Financial Literacy….A lifelong lesson
Eight Peace Corps Volunteers (Apiah, Darrell, Doorey, Kara, Thomas, Maryam, Milea and Ryan ) members of the Community Economic Development (CED) committee facilitated a two day workshop on the basics of financial literacy for members of a local Savings and Credit Union club and its sister organizations.
Gibson Daylue, a local science teacher who serves as the president of the club approached Doorey one day and asked him to help facilitate a workshop for his club’s members. According to Mr. Daylue, he and his board were facing issues with their members being inconsistent with payments of dues, and creditors having trouble repaying loans. To strengthen the financial health of the club, he wanted to educate members on the basics of saving, creating budgets, and other responsible financial management practices. Doorey mentioned they could apply for a Peace Corps grant to help fund a workshop. Mr. Daylue organized the event, and he and Doorey spent the next few months putting together the proposal and making preparations.
Doorey enlisted other Peace Corps Volunteers to help develop the content and facilitate, while Mr. Daylue and his club members took care of the logistics for the workshop. With input from the credit union board, a workshop was designed to be a crash course in financial literacy. The first day started with an introductory session to discuss connections between money and dignity, as well as how experiences with both varied by gender. Afterwards, they covered financial goal setting, distinguishing needs vs. wants, making savings plans, and developing budgets before wrapping up the day with a math review on percentages and calculating interest.
The second day started with a fun custom-made board game to help discuss how to deal with life’s unplanned events, followed by sessions on the wise use of loans and financial record keeping before closing with participants’ reflections on what they learned and action planning. Participants came into the session with varying education levels (some were college graduates, others were illiterate) and life experiences (participant ages ranged from 19 to 76!). As a result, some participants were previously aware of concepts discussed in the workshop, but most did not have the experience of thinking through the financial implications of their own goals in detail or taking time to map out savings plans and budgets on paper. Through interactions with each other and Volunteers, participants shared concerns and ideas on managing money and got help with the technical aspects of personal finance. In addition to these serious discussions, the team enjoyed many lighter moments as well which included acting out animal movements as an icebreaker, teasing each other over whether hair grease is a need or a want, and trying to win the prize in the “Life Happens!: Jo-Jo Town Edition” board game.

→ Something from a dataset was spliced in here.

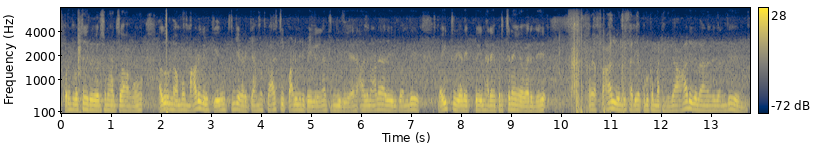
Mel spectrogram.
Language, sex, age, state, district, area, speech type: Tamil, male, 30-45, Tamil Nadu, Sivaganga, rural, spontaneous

As a result of their participation in the workshop, Mr. Daylue and the board now plan to train other club members who did not attend the workshop.They felt the information obtained from the workshop was very important to share. As a result, several of the Volunteers (including Milea, Doorey, and Ryan) conducted “train-the-trainer” sessions to enable their counterparts to further spread financial literacy knowledge in their communities. To date, two additional workshops have been led by Liberian facilitators in two different cities.
The need for financial literacy information to be widely spread given the increase in small and medium enterprises in Liberia is important. Financial mismanagement is one of the main challenges facing Liberian-owned businesses according to the Liberian Ministry of Commerce. To help alleviate this problem, Peace Corps Liberia’s Volunteer-led Community Economic Development (CED) committee intends to organize a regional financial literacy “Train-the-Trainer” workshop for interested Volunteers and their counterparts to enhance the way small business owners manage their business.